Example from MultiMardown’s docs:

|             |          Grouping           ||
First Header  | Second Header | Third Header |
 ------------ | :-----------: | -----------: |
Content       |          Long Cell        ||
Content       |   Cell    |         Cell |

New section | More | Data | And more | And more |

I think it’s a logical approach to handle the data like line-by-line, instead of creating weird ASCII art, or having to manually code <td>,<tr> and escaping. (Note: MMD, and other variants use spaces to control text alignment with in cells, but I think it just makes it harder to read the table at a glance. I kept all my text alignment in my CSS instead, it’s cleaner.)

My preference:

_Column 1 Row 1<br>Line 2
_Column 2 Row 1<br>Line 2
_Column 1 Row 2<br>Line 2
_Column 2 Row 2<br>Line 2

Run that text through this pyp string and you have a HTML string that can be placed in your markdown file, or in the final HTML file.
cat $FILE "| pyp ' p.startswith("_") or p.startswith("|") | p.replace("_", "<td>") + "</td>" | pp.delimit("|</td>")[1:80] | "<tr>" + p + "</tr>" | pp.oneline() | "<table border='0'>" + p + "</table>"'

Using a pyp command was quick & dirty for prototyping what I wanted. Ideally I will do this in a “proper” way at some point in the future.

Granted, tables aren’t the kind of thing that people are really interested in handling in Markdown to begin with.

2012-07-31 16:15:04

Category: text

My longest mix ever

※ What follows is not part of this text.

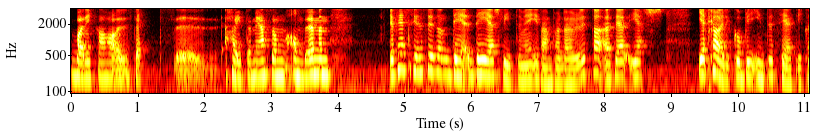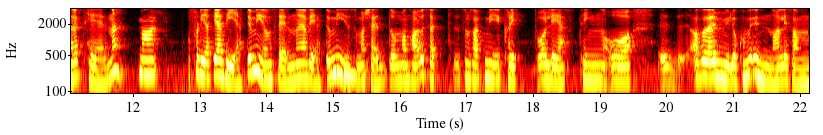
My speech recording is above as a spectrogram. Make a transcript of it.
bare ikke har sett uh, hype med som andre. Men ja, for jeg synes liksom det, det, jeg sliter med i Vampire Diaries, da, er at jeg, jeg, jeg klarer ikke å bli interessert i karakterene. Nei fordi at jeg vet jo mye om serien, og jeg vet jo mye som har skjedd. Og man har jo sett som sagt mye klipp og lest ting og uh, Altså, det er umulig å komme unna, liksom,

Really pleased with how this one turned out. And if you like it, let Digitally Imported know that I should have a monthly slot on the Progressive channel. Kthx!

2012-02-04 16:01:34

Category: text